the Sarmatians. and it seems that they might have
taken it from as far east as China. We considered
lots of noise-making possiblities... It seemed a
viable technology to be using in our draco
Peter attached some of
these whistles to a pole, and found that that
made a fantastic sound when swung around at
speed. A variety of whistle sizes were used, and
we found that the largest ones would work at a
lower speed, while the smaller ones would make a
very eerie sound. We decided to use a combination
of sizes to maximise the chance of getting some
sort of sound, and to get the best sound if the
wind speed is high enough.
We were not able to find
out until the last day whether or not these would
work when arranged inside the head, and we were
rather disappointed when we found that they made
no sound at all. This seemed to be due to the
teeth in the mouth of the draco causing air
turbulence that prevented the air travelling
smoothly over the whistles. Not only did this
cause the whistles to stop working, italso did
seem to prevent the tail flying. The only obvious
solution was to try them on the outside.
Perhaps given more time,
we might have found a different solution to this
problem, but the solution we did come up with
worked beautifully. Peter fixed the whistles in
groups onto wooden panels, which in turn were
fixed onto the pole on either side, below the
head of the draco. This looked remarkably similar
to other Roman standards, with the various
decorations arranged down the pole.
The draco was used by
Alan Larsen, who rode in Roman saddlery on an
appropriately small horse. We found that a good
sound could be heard even at the walk if he was
riding into the wind, and when he galloped into
the wind, the noise could be heard over the sound
of the horses hooves for a distance of at

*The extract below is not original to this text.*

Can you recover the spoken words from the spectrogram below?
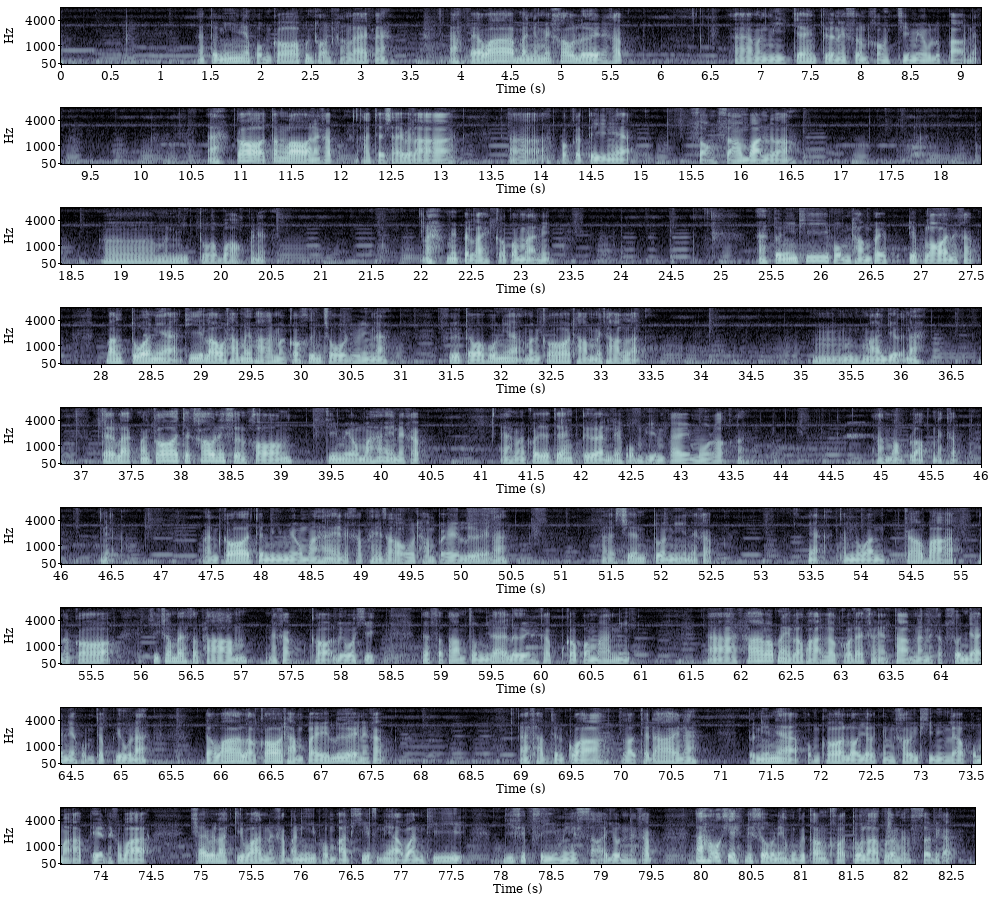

least 200 metres.
The noise was definitely
eerie, and could feasibly be described as
noise-maker worked brilliantly! It could be
heard about 200 metres away, and was definitely
'eerie!' The different tones of all the
whisles worknig together gave a very weird sound
indeed. Of course, it was even louder when
riding into the wind. The noise was
surprisingly loud , but "Murphy" the
horse was fine -we had previously tested him with
We used a pole 9
long (longer than usually shown in contemporary
art), so that it was the same length as the tail,
which would otherwise have dragged on the ground.
We suspect that artistic representations simply
needed to fit the draco into a smaller space.
Alan found that he did not have the strength to
hold the pole without support when the wind was
dragging it, and found that the best way to carry
it was to wedge the base of the pole against the
front of the saddle, next to his thigh. On
subsequent occasions it was placed in a small
leather cup strapped to the front of our Peter
Connolly saddles. This also meant that when the
horse was at rest, the pole carried at an angle
in a resting position and the tail was hanging
down, the tail was still clear of the
here for the website of the
original 2005 Time Team episode.
Making the Time Team Draco is
Copyright © 2005, Channel 4. All rights
reserved. Used with permission.